[[ Data section, beginning ]]

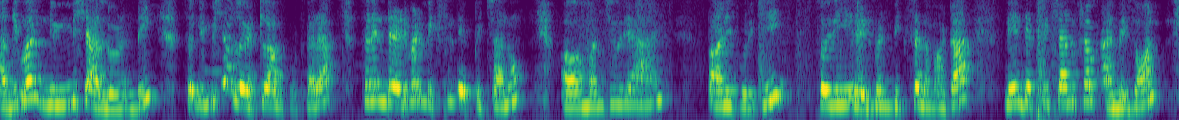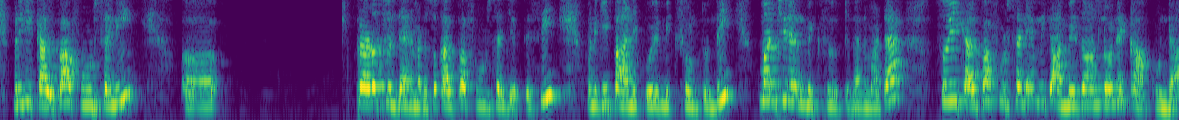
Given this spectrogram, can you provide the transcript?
అది కూడా నిమిషాల్లోనండి. సో నిమిషాల్లో ఎట్లా అనుకుంటున్నారా? సో నేను రెడీమేడ్ మిక్స్ని తెప్పించాను. మంచూరియా అండ్ పానీపూరికి. సో ఇది రెడీమేడ్ మిక్స్ అన్నమాట. నేను తెప్పించాను ఫ్రమ్ అమెజాన్. మనకి కల్పా ఫుడ్స్ అని ప్రొడక్ట్స్ ఉంటాయి అనమాట సో కల్పా ఫుడ్స్ అని చెప్పేసి మనకి పానీపూరి మిక్స్ ఉంటుంది. మంచూరియన్ మిక్స్ ఉంటుంది అనమాట సో ఈ కల్పా ఫుడ్స్ అనేవి మీకు అమెజాన్లోనే కాకుండా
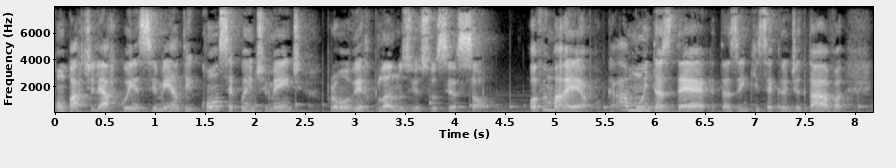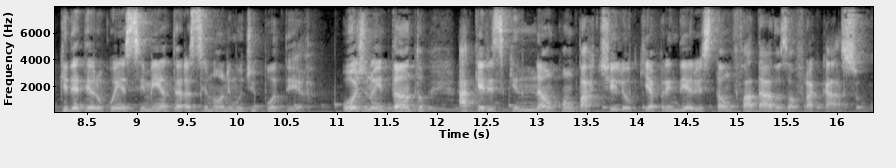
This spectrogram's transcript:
compartilhar conhecimento e, consequentemente, promover planos de sucessão. Houve uma época, há muitas décadas, em que se acreditava que deter o conhecimento era sinônimo de poder. Hoje, no entanto, aqueles que não compartilham o que aprenderam estão fadados ao fracasso.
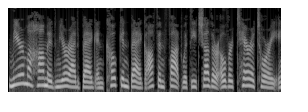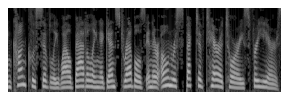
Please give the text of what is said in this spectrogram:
Mir Muhammad Murad Beg and Kokan Beg often fought with each other over territory inconclusively while battling against rebels in their own respective territories for years.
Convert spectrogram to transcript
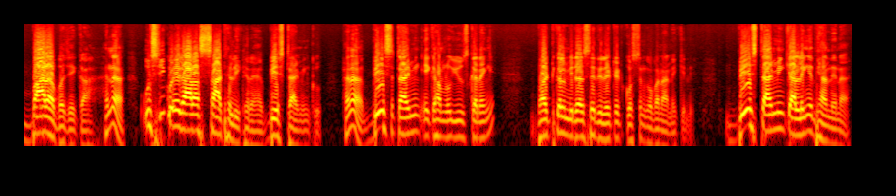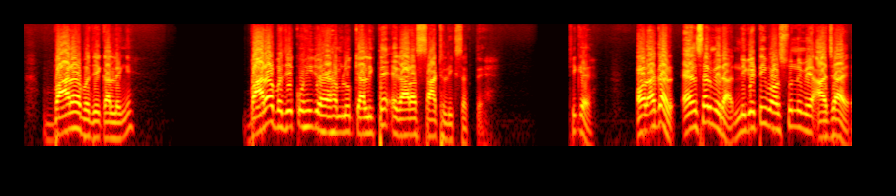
12 बजे का, है ना? उसी को ग्यारह साठ लिख रहे हैं बेस टाइमिंग को। है ना? बेस टाइमिंग एक हम लोग यूज़ करेंगे वर्टिकल मिरर से रिलेटेड क्वेश्चन को बनाने के लिए। बेस टाइमिंग क्या लेंगे? ध्यान देना बारह बजे का लेंगे। बारह बजे को ही जो है हम लोग क्या लिखते हैं? ग्यारह साठ लिख सकते हैं। ठीक है? और अगर आंसर मेरा निगेटिव और शून्य में आ जाए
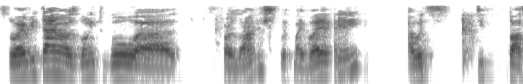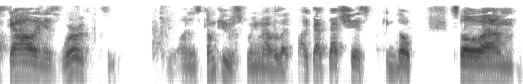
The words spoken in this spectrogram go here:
So every time I was going to go uh, for lunch with my buddy, I would see Pascal and his work on his computer screen. I was like, fuck, that, that shit is fucking dope. So, um,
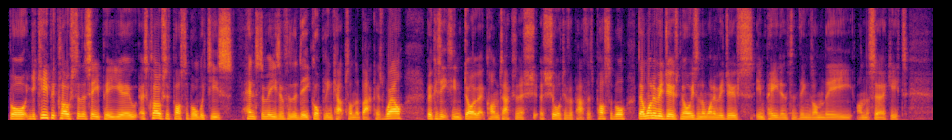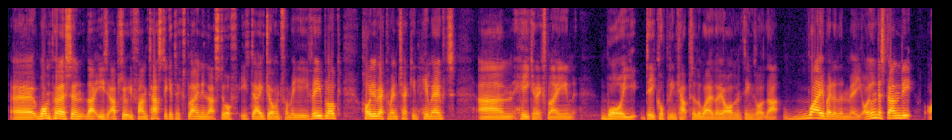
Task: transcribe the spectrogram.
But you keep it close to the CPU, as close as possible, which is hence the reason for the decoupling caps on the back as well, because it's in direct contact and as, sh as short of a path as possible. They want to reduce noise and they want to reduce impedance and things on the on the circuit. Uh, one person that is absolutely fantastic at explaining that stuff is Dave Jones from the EEVblog. Highly recommend checking him out and he can explain why decoupling caps are the way they are and things like that way better than me. I understand it, I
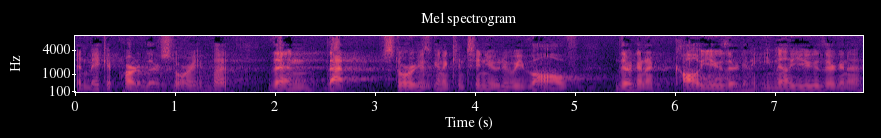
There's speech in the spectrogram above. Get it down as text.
and make it part of their story. But then that story is going to continue to evolve. They're going to call you, they're going to email you, they're going to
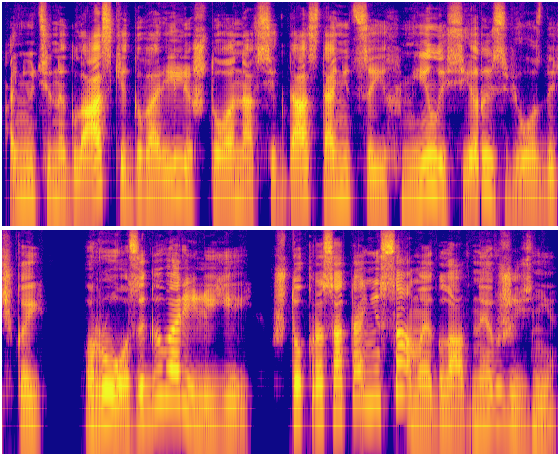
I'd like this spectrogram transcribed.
Анютины глазки говорили, что она всегда останется их милой серой звездочкой. Розы говорили ей, что красота не самое главное в жизни.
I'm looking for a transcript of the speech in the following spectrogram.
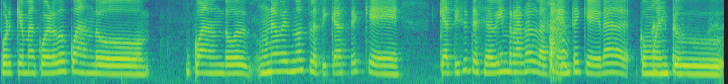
porque me acuerdo cuando, cuando una vez nos platicaste que, que a ti se te hacía bien rara la gente que era como en tu,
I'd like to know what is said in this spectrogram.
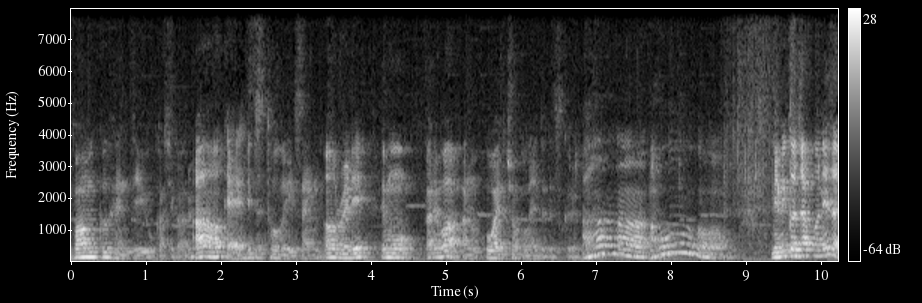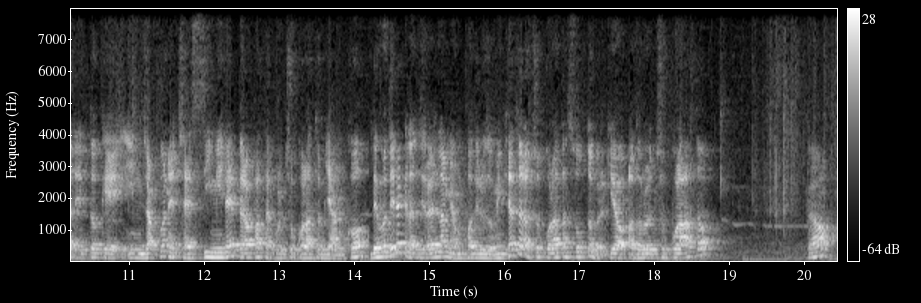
バームクーヘンっていうお菓子がある Ah ok It's totally same Oh really? でもあれはあのホワイトチョコレートで作る Ah, oh. Mio amico giapponese ha detto che in Giappone c'è simile, però fatta col cioccolato bianco. Devo dire che la girella mi ha un po' deluso. Mi piace la cioccolata sotto perché io adoro il cioccolato. Però,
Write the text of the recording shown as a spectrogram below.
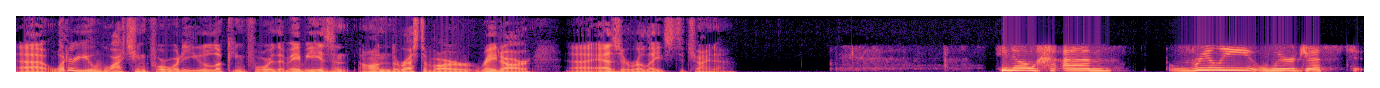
Uh, what are you watching for? What are you looking for that maybe isn't on the rest of our radar uh, as it relates to China? You know, um, really, we're just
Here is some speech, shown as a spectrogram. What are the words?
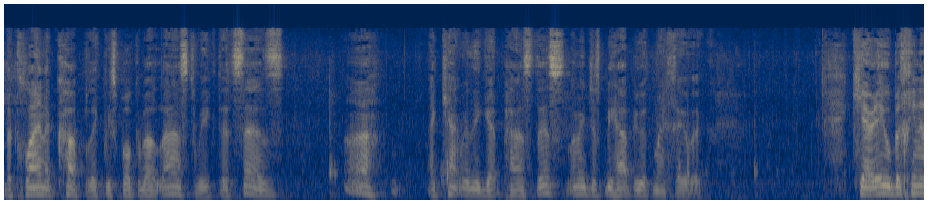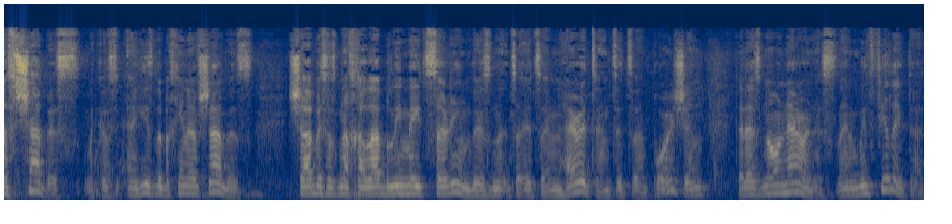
the kleine cup, like we spoke about last week, that says, ah, I can't really get past this. Let me just be happy with my chelik. Bechinas Shabbos, because uh, he's the bechina of Shabbos. Shabbos is nachala bli meitzarim. There's no, it's, a, it's an inheritance. It's a portion that has no narrowness, and we feel like that.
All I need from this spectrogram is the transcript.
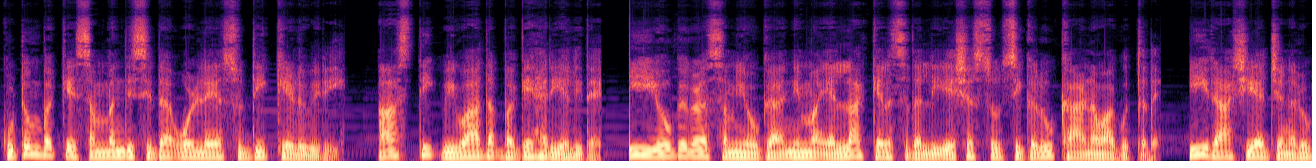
ಕುಟುಂಬಕ್ಕೆ ಸಂಬಂಧಿಸಿದ ಒಳ್ಳೆಯ ಸುದ್ದಿ ಕೇಳುವಿರಿ. ಆಸ್ತಿ ವಿವಾದ ಬಗೆಹರಿಯಲಿದೆ. ಈ ಯೋಗಗಳ ಸಂಯೋಗ ನಿಮ್ಮ ಎಲ್ಲಾ ಕೆಲಸದಲ್ಲಿ ಯಶಸ್ಸು ಸಿಗಲು ಕಾರಣವಾಗುತ್ತದೆ. ಈ ರಾಶಿಯ ಜನರು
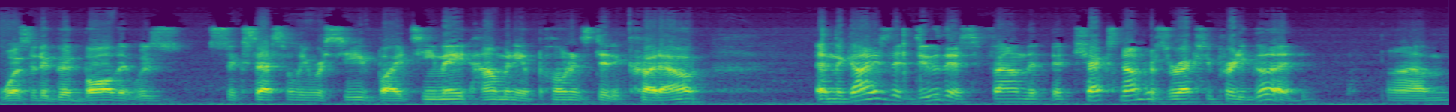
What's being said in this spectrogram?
was it a good ball that was successfully received by a teammate? How many opponents did it cut out? And the guys that do this found that, that numbers are actually pretty good. Um,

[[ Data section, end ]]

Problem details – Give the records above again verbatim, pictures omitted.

Task answer –
Given this spectrogram, can you provide the transcript?
అది కూడా నిమిషాల్లోనండి. సో నిమిషాల్లో ఎట్లా అనుకుంటున్నారా? సో నేను రెడీమేడ్ మిక్స్ని తెప్పించాను. మంచూరియా అండ్ పానీపూరికి. సో ఇది రెడీమేడ్ మిక్స్ అన్నమాట. నేను తెప్పించాను ఫ్రమ్ అమెజాన్. మనకి కల్పా ఫుడ్స్ అని ప్రొడక్ట్స్ ఉంటాయి అనమాట సో కల్పా ఫుడ్స్ అని చెప్పేసి మనకి పానీపూరి మిక్స్ ఉంటుంది. మంచూరియన్ మిక్స్ ఉంటుంది అనమాట సో ఈ కల్పా ఫుడ్స్ అనేవి మీకు అమెజాన్లోనే కాకుండా
This spectrogram's transcript:
compartilhar conhecimento e, consequentemente, promover planos de sucessão. Houve uma época, há muitas décadas, em que se acreditava que deter o conhecimento era sinônimo de poder. Hoje, no entanto, aqueles que não compartilham o que aprenderam estão fadados ao fracasso.
Please give the text of what is said in this spectrogram:
Mir Muhammad Murad Beg and Kokan Beg often fought with each other over territory inconclusively while battling against rebels in their own respective territories for years.
Convert spectrogram to transcript
12 बजे का, है ना? उसी को ग्यारह साठ लिख रहे हैं बेस टाइमिंग को। है ना? बेस टाइमिंग एक हम लोग यूज़ करेंगे वर्टिकल मिरर से रिलेटेड क्वेश्चन को बनाने के लिए। बेस टाइमिंग क्या लेंगे? ध्यान देना बारह बजे का लेंगे। बारह बजे को ही जो है हम लोग क्या लिखते हैं? ग्यारह साठ लिख सकते हैं। ठीक है? और अगर आंसर मेरा निगेटिव और शून्य में आ जाए
The words spoken in this spectrogram go here:
So every time I was going to go uh, for lunch with my buddy, I would see Pascal and his work on his computer screen. I was like, fuck, that, that shit is fucking dope. So, um,
Task: transcribe the spectrogram.
But you keep it close to the CPU, as close as possible, which is hence the reason for the decoupling caps on the back as well, because it's in direct contact and as, sh as short of a path as possible. They want to reduce noise and they want to reduce impedance and things on the on the circuit. Uh, one person that is absolutely fantastic at explaining that stuff is Dave Jones from the EEVblog. Highly recommend checking him out and he can explain why decoupling caps are the way they are and things like that way better than me. I understand it, I
There's speech in the spectrogram above. Get it down as text.
and make it part of their story. But then that story is going to continue to evolve. They're going to call you, they're going to email you, they're going to
I'd like this spectrogram transcribed.
Анютины глазки говорили, что она всегда останется их милой серой звездочкой. Розы говорили ей, что красота не самое главное в жизни.
I'm looking for a transcript of the speech in the following spectrogram.
porque me acuerdo cuando, cuando una vez nos platicaste que, que a ti se te hacía bien rara la gente que era como en tu,
I'd like to know what is said in this spectrogram.
バームクーヘンっていうお菓子がある Ah ok It's totally same Oh really? でもあれはあのホワイトチョコレートで作る Ah, oh. Mio amico giapponese ha detto che in Giappone c'è simile, però fatta col cioccolato bianco. Devo dire che la girella mi ha un po' deluso. Mi piace la cioccolata sotto perché io adoro il cioccolato. Però,
Write the text of the recording shown as a spectrogram below.
Uh, what are you watching for? What are you looking for that maybe isn't on the rest of our radar uh, as it relates to China? You know, um, really, we're just
Here is some speech, shown as a spectrogram. What are the words?
the kleine cup, like we spoke about last week, that says, ah, I can't really get past this. Let me just be happy with my chelik. Bechinas Shabbos, because uh, he's the bechina of Shabbos. Shabbos is nachala bli meitzarim. There's no, it's, a, it's an inheritance. It's a portion that has no narrowness, and we feel like that.
All I need from this spectrogram is the transcript.
ಕುಟುಂಬಕ್ಕೆ ಸಂಬಂಧಿಸಿದ ಒಳ್ಳೆಯ ಸುದ್ದಿ ಕೇಳುವಿರಿ. ಆಸ್ತಿ ವಿವಾದ ಬಗೆಹರಿಯಲಿದೆ. ಈ ಯೋಗಗಳ ಸಂಯೋಗ ನಿಮ್ಮ ಎಲ್ಲಾ ಕೆಲಸದಲ್ಲಿ ಯಶಸ್ಸು ಸಿಗಲು ಕಾರಣವಾಗುತ್ತದೆ. ಈ ರಾಶಿಯ ಜನರು
What's being said in this spectrogram?
was it a good ball that was successfully received by a teammate? How many opponents did it cut out? And the guys that do this found that, that numbers are actually pretty good. Um,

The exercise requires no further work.